Hands-on Soil and Plant Science Learning Experiences for Visiting K-12 Students
We have designed and implemented an interactive program whereby young students visiting Purdue University on field trips can experience plant and soil science and depart with a better appreciation for the role agriculture plays in their daily lives. Hands-on experiments introduce students to elementary soil science. Using their observation skills, students learn the importance of soil color and apply that information to determine soil age, native plant growth and drainage to aid in building construction. They tweak their sense of feel with soil texture and learn some uses of and the importance of clay and organic matter; importantly that soil has a magnetic charge. The concept of erosion is discussed in the formation of the state of Indiana during the last two ice ages. Soil monoliths are used to illustrate the geographic regions of the state. The monoliths also help the children understand the concept of time from a geological standpoint. Hands-on experiments are also used to show how erosion occurs, how the various components of soil move in water, and the benefits of using plants to prevent erosion.
As the students tour the Meig's Research Station the role of soil in wetlands, agricultural, and urban environments is discussed. Students learn how to find a wormhole and during their visit to the wetland they learn about various plants and animals and how they interact in the environment. Students visit vegetable plots, the apple orchard, and a vineyard as well as observe harvesting (fall) or cultivating and planting (spring).
Plant science is introduced through hands-on experiments using corn seed, starch gels, and iodine indicator. Students learn what an enzyme is and how it works using Lego TM blocks and jigsaw puzzles, and have the opportunity to see enzymes in action. We discuss the role enzymes play in seed germination and food digestion. Short experiments changing enzyme assay parameters will be implemented and charted. Food examples from grains, vegetables and fruits will be tested for the carbohydrate starch, and nutrient charts from products of these three groups will be examined. Students will taste the products of starch digestion and learn many ways industry uses these sugars in grocery products. We want to discuss with the students the differences in nutrient value between raw and processed foods.

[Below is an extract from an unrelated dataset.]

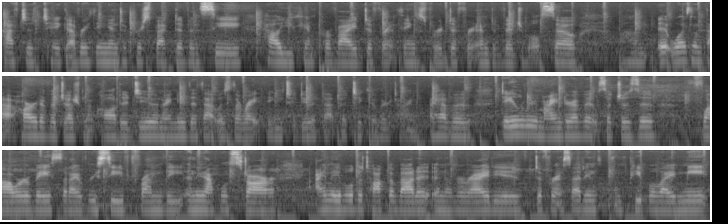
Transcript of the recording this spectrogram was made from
have to take everything into perspective and see how you can provide different things for different individuals. So um, it wasn't that hard of a judgment call to do, and I knew that that was the right thing to do at that particular time. I have a daily reminder of it, such as a flower vase that I received from the Indianapolis Star. I'm able to talk about it in a variety of different settings from people I meet,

If you have any questions please e-mail either Sherry Fulk-Bringman at firstname.lastname@example.org or Suzanne Cunningham at email@example.com.
S. Fulk-Bringman and S. M. Cunningham